(with with Prof Peter C. le Roux)
I am a plant ecologist, with a particular interest in the relationship between inter- and intra-specific interactions, how the outcome of these interactions changes in relation to changing abiotic conditions, and how the fine-scale impact of these interactions scale-up to influence broader community patterns. My work as a postdoctoral fellow will be centered around a widespread keystone species (and cushion-forming plant) in the sub-Antarctic, Azorella selago.
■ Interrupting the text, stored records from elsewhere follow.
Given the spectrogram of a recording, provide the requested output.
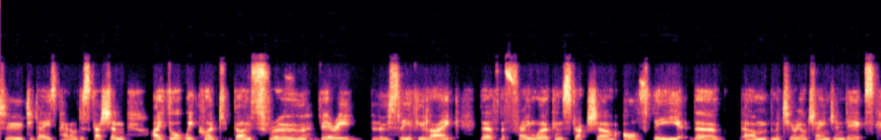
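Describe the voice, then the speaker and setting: Against a quiet background, a woman speaks with a New Zealand accent and lively intonation. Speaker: panel moderator. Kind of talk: webinar panel discussion. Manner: halting, many repetitions.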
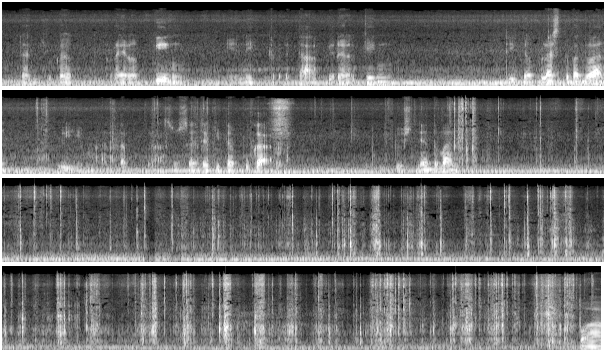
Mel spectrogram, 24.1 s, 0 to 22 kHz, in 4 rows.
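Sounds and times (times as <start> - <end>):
low steady hum: 0.0 - 24.0
cardboard box scrapes and rustles: 10.4 - 24.0.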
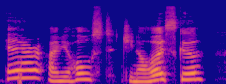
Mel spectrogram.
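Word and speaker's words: Häußge: I'm your host Gina hoska this is how you pronounce my last name Noby in there um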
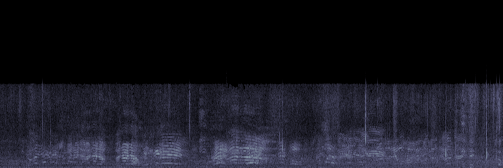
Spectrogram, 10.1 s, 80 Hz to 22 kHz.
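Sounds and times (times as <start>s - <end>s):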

In cushion plants, damage (or stem death) can be caused by a number of factors, including climatic extremes (e.g. strong winds), burrowing by small mammals, shading by other plants, infection by pathogens, herbivory and trampling by humans. The first component of my study will examine the fine-scale directionality of dieback in A. selago in relation to wind exposure and genetic relatedness (linked to topography). Second, the expansion of species’ altitudinal distributions upslope in response to rising temperatures appears to be a biological consequence of climate change. However, the link between long-term changing environmental conditions and genetic diversity related to species’ range expansion rates is poorly understood. I will therefore examine whether genetic diversity is reduced in A. selago populations at range margins over a 15-year period (between 2006 and 2021).